Mr Ghosn’s return to his parents’ native Lebanon, apparently unnoticed through Beirut’s Rafic Hariri International Airport using a French passport and a Lebanese ID, comes at an uncomfortable time for the country.
Beirut is tackling a financial crisis, which has led its leaders to appeal to international allies for help. And it has been rocked by protests against its political elites since mid-October, which triggered the collapse of the government.
As a result, political sympathy for Mr Ghosn is limited. “He came back to us with his problems,” says a Lebanese politician involved in foreign affairs, who complains that Mr Ghosn doesn’t even use the Arabic pronunciation of his name, Gh-oss-un. “The last thing Lebanon needs right now is an issue with a major country like Japan.”
But as the world waits until next week for whatever details of the escape to emerge from press events by Mr Ghosn, a significant financial mystery may remain. People briefed on Mr Ghosn’s activities said it was likely that he used former US military officials to smuggle himself out of Japan, an expensive operation that could potentially cost him several million dollars. “It’s a complete mystery how he got the money,” says one person close to Nissan.
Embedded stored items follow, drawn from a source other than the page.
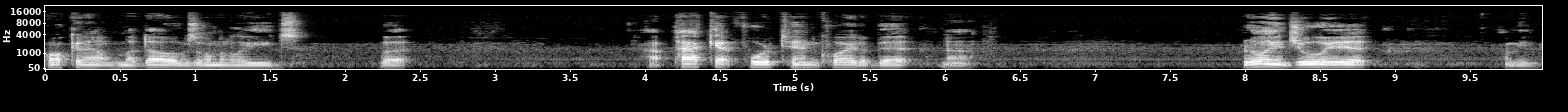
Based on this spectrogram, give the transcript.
walking out with my dogs on my leads. But I pack that 410 quite a bit and I really enjoy it. I mean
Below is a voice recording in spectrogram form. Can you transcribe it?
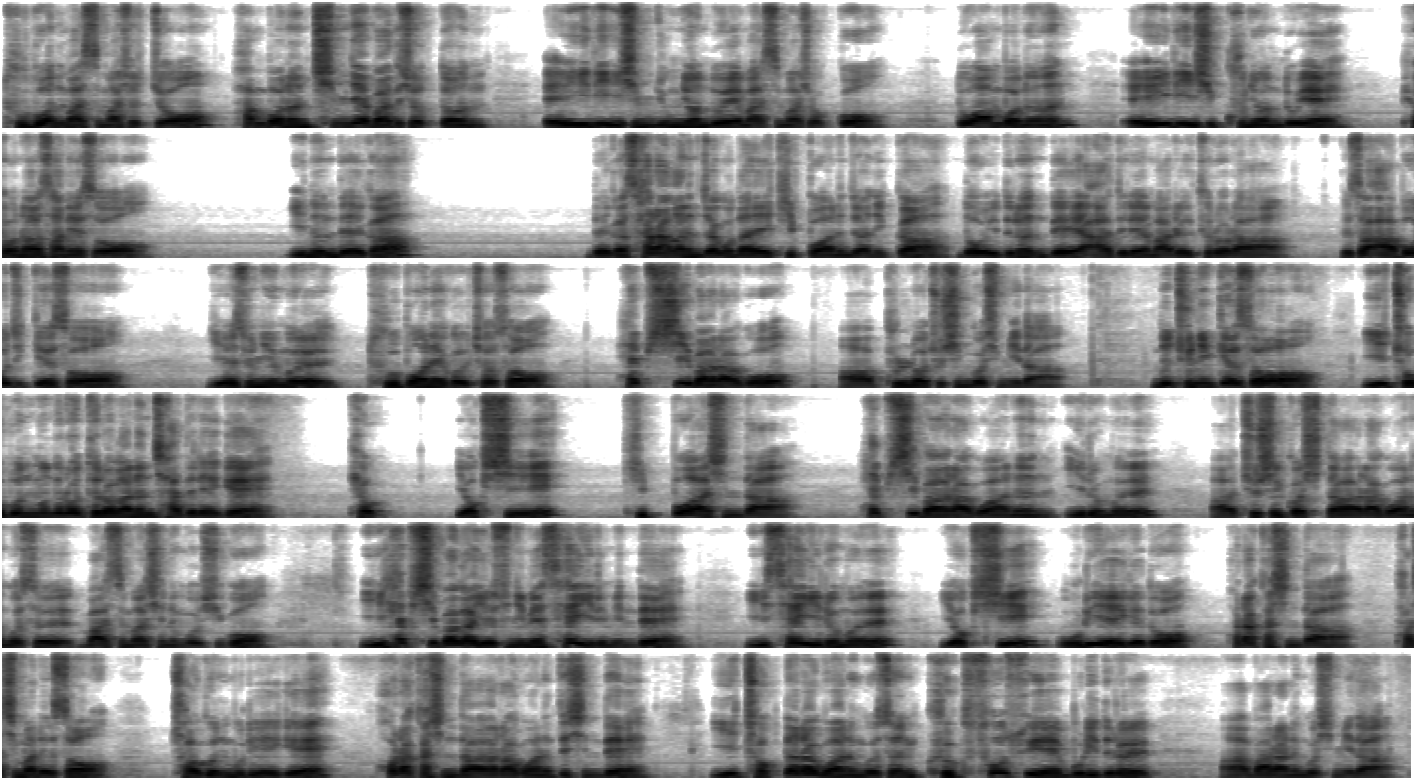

Even including a $17m pay package in 2017-18, investments he made in real estate and other assets, people close to Nissan say it was still inconceivable he would have so much cash at hand to pull off the operation to flee Japan.
In addition to the fees he is theoretically paying to legal and communications teams across the world, Mr Ghosn recently agreed to pay $1m to settle fraud charges with the US Securities and Exchange Commission. Japanese authorities also plan to confiscate a total of nearly $14m he posted to the Tokyo District Court to be granted bail.
But the executive frequently dubbed “le cost killer” for his financial prudence will have judged any expense worth it to win — at least for now — his freedom.
Additional reporting by David Keohane, Chloe Cornish and Laura Pitel